EU rejecting Iran sanctions
... bans European companies from complying
France and the EU have no intention of imposing sanctions or counter-sanctions on U.S. companies over the U.S.’s re-imposition of sanctions on Iran.
Following our discussion of Europe’s angry response to Trump’s unilateral Iran sanctions, in which European Union budget commissioner, Guenther Oettinger made it clear that Europe will not be viewed as a vassal state of the US, stating that “Trump despises weaklings.
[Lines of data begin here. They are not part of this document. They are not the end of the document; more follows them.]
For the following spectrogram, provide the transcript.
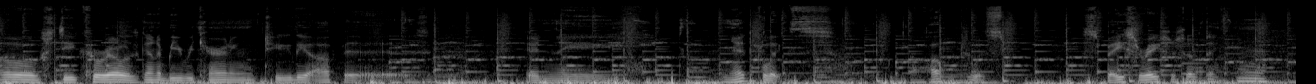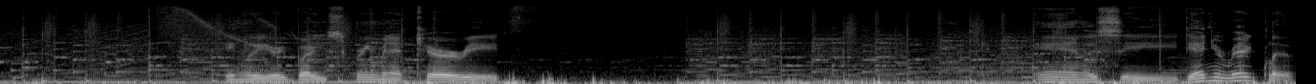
Oh, Steve Carell is going to be returning to the office in the Netflix office space race or something. Hmm. Anyway, everybody's screaming at Tara Reade. And let's see, Daniel Radcliffe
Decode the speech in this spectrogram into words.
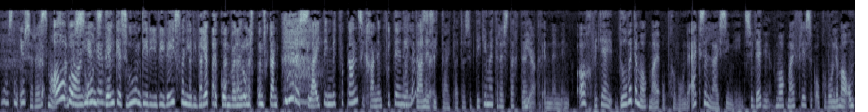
Ja, ons gaan eers rus maar Alwaar gaan ons verseker- dink is hoe om deur hierdie res van hierdie week te kom wanneer ons ons kantore sluit en met vakansie gaan en voete in die lug dan is die tyd wat ons 'n bietjie met rustig dink Ja. en en en ag, weet jy, doelwitte maak my opgewonde. Ek's 'n lysie mens. So dit Ja. maak my vreeslik opgewonde, maar om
If we back down step by step, if we acquiesce, if we become a kind of junior partner of the US then we are lost”, moments ago Reuters reported that the European Commission is set to launch tomorrow the process of activating a law that bans European companies from complying with U.S. sanctions against Iran and does not recognize any court rulings that enforce American penalties.
“As the European Commission we have the duty to protect European companies. We now need to act and this is why we are launching the process of to activate the ‘blocking statute’ from 1996. We will do that tomorrow morning at 1030,” European Commission President Jean-Claude Juncker said.
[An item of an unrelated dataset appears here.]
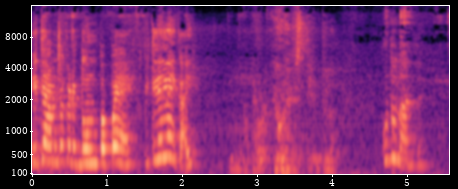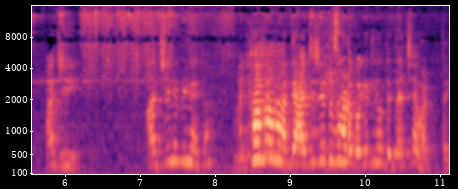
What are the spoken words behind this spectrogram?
इथे आमच्याकडे दोन पपई आहे. पिकलेलं आहे काही कुठून आणलं आजी. आजीने दिलंय का? हा हा हा. ते आजीचे तर झाडं बघितली होते. त्याच्या वाटतंय.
Speaking at news conference after a meeting of EU leaders in Bulgaria, Juncker added that he “also decided to allow the European Investment Bank to facilitate European companies’ investment in Iran. The Commission itself will maintain its cooperation with Iran.”
Europe’s hardline position will infuriate Trump, as Brussels effectively nullifying US sanctions will prompt a violent outburst from Trump, who needs Europe on his side for US sanctions of Iran to have any chance of succeeding.
Perhaps sensing what is coming, French President Emmanuel Macron took a slightly softer tone, and said that the French defense of Iran nuclear accord is based on concerns about security and stability, not commerce, and that the deal should be supplemented and it is necessary to continue negotiations, including on missile program.
The French president said that “the European Union decided to preserve the nuclear deal and defend EU companies” adding that “our main interest in Iran is not in trade, but in ensuring stability in the region, at the same time, we will not become an ally of Iran against the US.”
“My priority is not commercial, it is geopolitical and strategic. It is about stability, it is about favoring an opening of Iranian society. The hardliners in Iran were the most opposed to this accord.”
“We’ve had a vibrant discussion on Iran. The 2015 nuclear agreement is a crucial element of peace and security in the region. We have opted to support it whatever the US decides to do,” said the French president on arrival at the Sofia summit. “We have pledged to take necessary political steps for our companies to stay in Iran.”
Macron also said that the nuclear deal with Iran must not only be preserved, but also supplemented and expanded to include ways to solve the missile problem and questions about Iran’s role in the region.
“International companies with interests in many countries make their own choices according to their own interests. They should continue to have this freedom,” he added, making it clear that European companies will not be subject to US sanctions, even if that decision is ultimately up to the US.
Still he said he won’t force companies to stay in Iran should the U.S. re-impose sanctions; “The President of the Republic is not the director general of Total.”
As such, France and the EU have no intention of imposing sanctions or counter-sanctions on U.S. companies over the U.S.’s re-imposition of sanctions on Iran, Macron said.
But the most accurate observations by Macron was that Trump’s Iran decision strengthens both Russia and China in the region, something we pointed out weeks ago, begging the question whose interests is Trump representing.
And now that Europe has openly rebelled against Trump’s sanctions, one wonders how long before the selling in oil resumes, as it is becoming increasingly clear that unlike 2012, Europe – and most of Asia – will continue buying Iranian oil, suggesting that the decline, if any, in Iranian exports will be a few hundred thousands barrels at most, a number which we expect will shrink to 0 as Iran offers increasingly preferential prices to its non-USD paying clients, especially now that Asian oil demand is soaring.